Dataset excerpts
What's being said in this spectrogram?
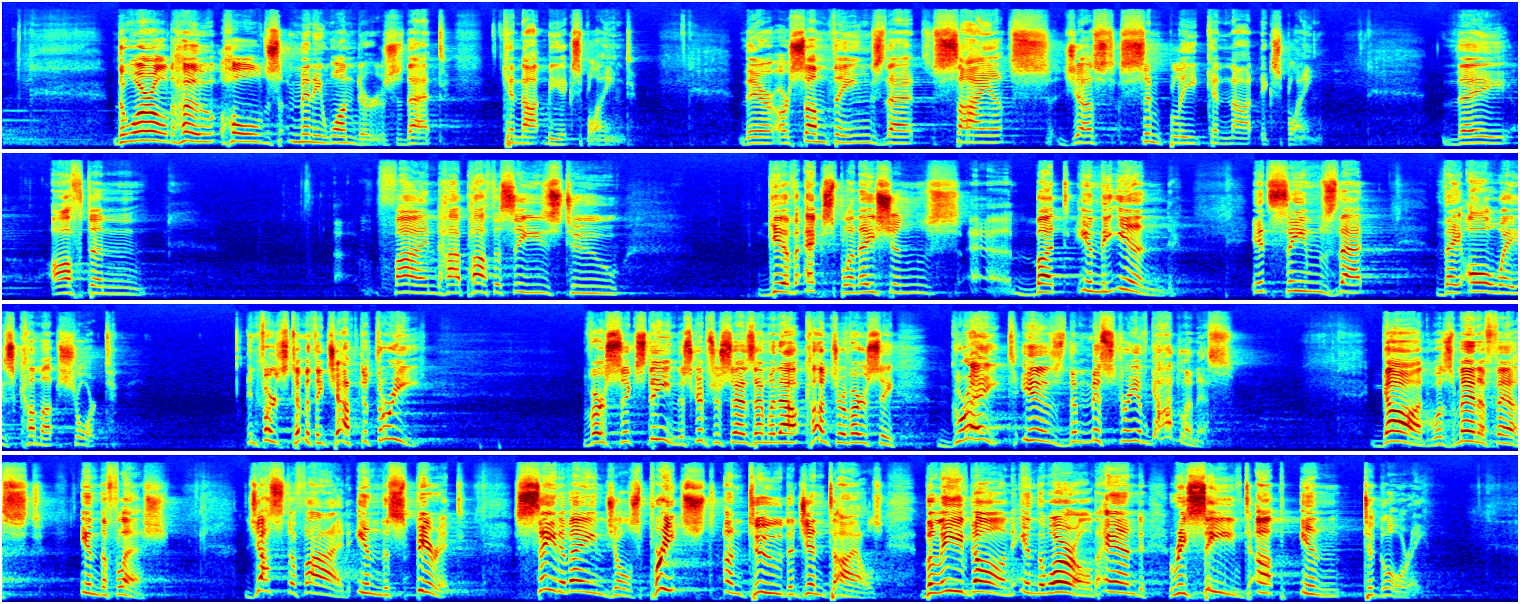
The world ho- holds many wonders that cannot be explained. There are some things that science just simply cannot explain. They often find hypotheses to give explanations, but in the end, it seems that they always come up short. In 1 Timothy chapter 3, verse 16, the scripture says, And without controversy, great is the mystery of godliness. God was manifest in the flesh, justified in the spirit, seen of angels, preached unto the Gentiles, believed on in the world, and received up into glory.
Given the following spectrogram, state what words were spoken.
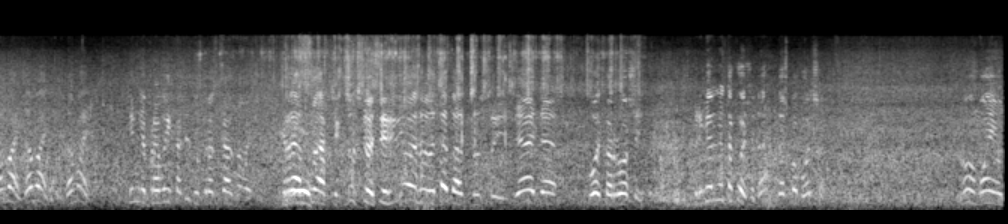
Давай, давай, давай. Ты мне про выходы тут рассказывай. Красавчик. Ну все, Сережа, вот это от души. Дядя. Ой, хороший. Примерно такой же, да? Даже побольше. Ну, мой у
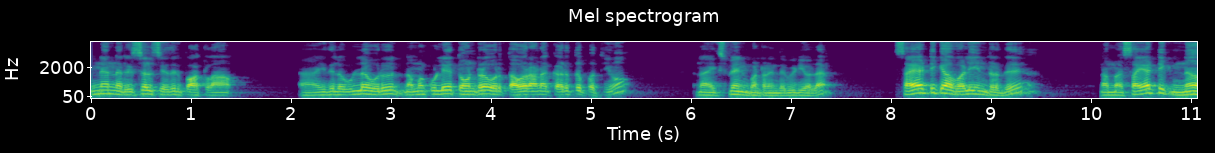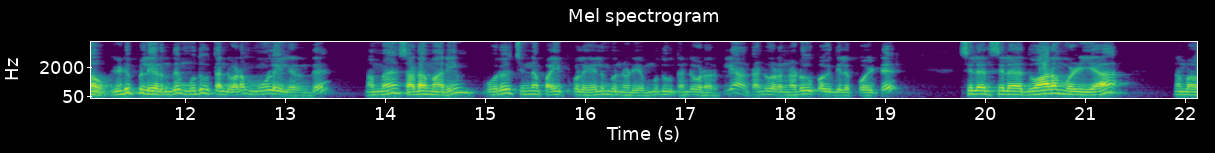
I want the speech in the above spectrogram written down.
என்னென்ன ரிசல்ட்ஸ் எதிர்பார்க்கலாம் இதில் உள்ள ஒரு நமக்குள்ளே தோன்ற ஒரு தவறான கருத்தை பற்றியும் நான் எக்ஸ்பிளைன் பண்ணுறேன் இந்த வீடியோவில் சயாட்டிக்கா வலின்றது நம்ம சயாட்டிக் நர்வ் இடுப்பிலிருந்து முதுகு தண்டுவட மூளையிலிருந்து நம்ம சட மாதிரி ஒரு சின்ன பைப்புக்குள்ள எலும்பினுடைய முதுகு தண்டுவடம் இருக்கு இல்லையா? அந்த தண்டுவட நடுவு பகுதியில் போயிட்டு சில சில துவாரம் வழியாக நம்ம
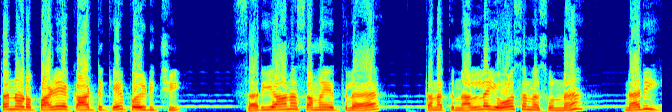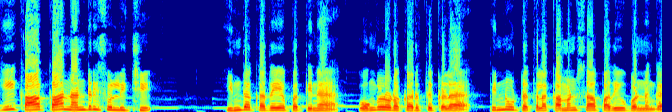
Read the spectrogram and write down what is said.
தன்னோட பழைய காட்டுக்கே போயிடுச்சு. சரியான சமயத்துல தனக்கு நல்ல யோசனை சொன்ன நரிக்கு காக்கா நன்றி சொல்லிச்சு. இந்த கதையை பத்தின உங்களோட கருத்துக்களை பின்னூட்டத்துல கமெண்ட்ஸா பதிவு பண்ணுங்க.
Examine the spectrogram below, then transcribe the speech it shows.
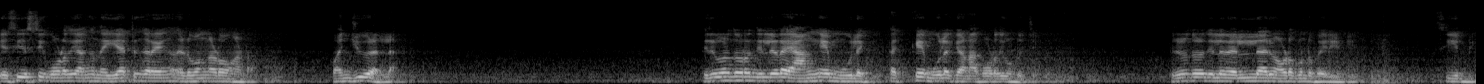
എസ് സി എസ് ടി കോടതി അങ്ങ് നെയ്യാറ്റിൻകരയങ്ങ് നെടുവങ്ങാടോ കണ്ട വഞ്ചൂരല്ല തിരുവനന്തപുരം ജില്ലയുടെ അങ്ങേ മൂലയ്ക്ക് തെക്കേ മൂലയ്ക്കാണ് ആ കോടതി കൊണ്ടുവച്ചത് തിരുവനന്തപുരം ജില്ലയിലെ എല്ലാവരും അവിടെ കൊണ്ട് ഫയൽ ചെയ്യേണ്ടി സി എം പി.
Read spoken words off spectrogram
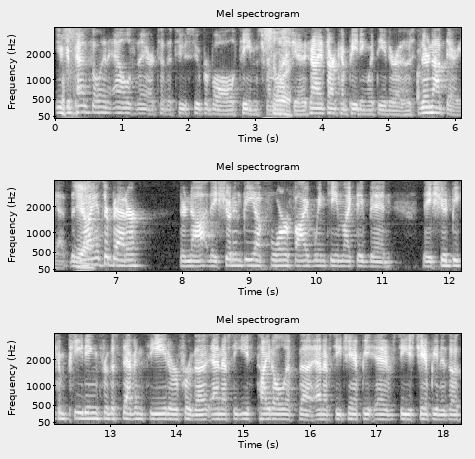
You can pencil in L's there to the two Super Bowl teams from sure. last year. The Giants aren't competing with either of those. They're not there yet. The yeah. Giants are better. They're not. They shouldn't be a four or five win team like they've been. They should be competing for the seven seed or for the NFC East title if the NFC champion NFC East champion is a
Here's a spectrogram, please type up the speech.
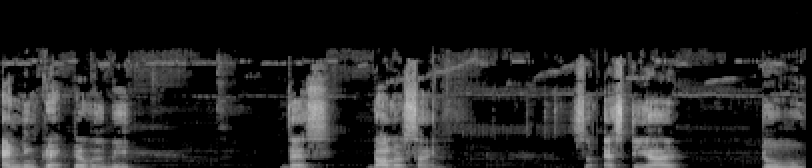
ending character will be this dollar sign. So str2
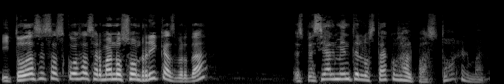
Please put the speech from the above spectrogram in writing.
Y todas esas cosas, hermanos, son ricas, ¿verdad? Especialmente los tacos al pastor, hermano.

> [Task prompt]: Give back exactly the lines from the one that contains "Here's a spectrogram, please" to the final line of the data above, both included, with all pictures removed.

> [Worked solution]:
Here's a spectrogram, please type up the speech.
ending character will be this dollar sign. So str2
Please put the speech from the above spectrogram in writing.
Y todas esas cosas, hermanos, son ricas, ¿verdad? Especialmente los tacos al pastor, hermano.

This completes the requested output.